*** Opening of DATASET ***
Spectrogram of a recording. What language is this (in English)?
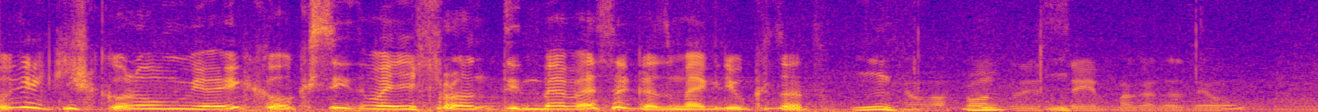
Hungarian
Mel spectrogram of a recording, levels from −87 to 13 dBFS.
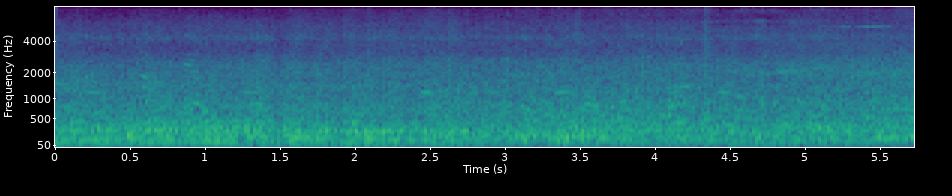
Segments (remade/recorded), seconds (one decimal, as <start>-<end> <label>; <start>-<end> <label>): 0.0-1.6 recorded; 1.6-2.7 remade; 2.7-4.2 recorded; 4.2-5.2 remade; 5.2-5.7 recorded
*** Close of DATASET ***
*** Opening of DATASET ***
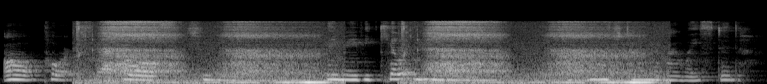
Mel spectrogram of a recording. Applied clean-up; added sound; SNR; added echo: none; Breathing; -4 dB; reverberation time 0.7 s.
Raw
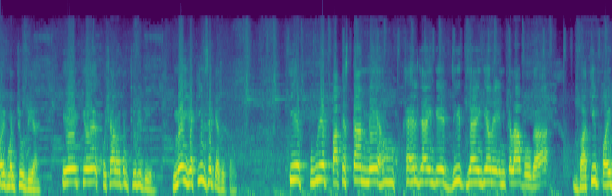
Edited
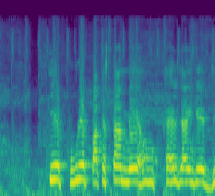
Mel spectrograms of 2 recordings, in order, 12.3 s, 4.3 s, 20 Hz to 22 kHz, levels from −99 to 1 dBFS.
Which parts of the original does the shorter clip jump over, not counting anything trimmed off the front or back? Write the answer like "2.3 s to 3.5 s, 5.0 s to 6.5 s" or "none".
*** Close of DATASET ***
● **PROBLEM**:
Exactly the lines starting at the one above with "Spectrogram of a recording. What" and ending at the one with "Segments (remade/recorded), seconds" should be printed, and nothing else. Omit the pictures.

● **EXERCISE SOLUTION**:
Spectrogram of a recording. What language is this (in English)?
Hungarian
Mel spectrogram of a recording, levels from −87 to 13 dBFS.
Segments (remade/recorded), seconds (one decimal, as <start>-<end> <label>; <start>-<end> <label>): 0.0-1.6 recorded; 1.6-2.7 remade; 2.7-4.2 recorded; 4.2-5.2 remade; 5.2-5.7 recorded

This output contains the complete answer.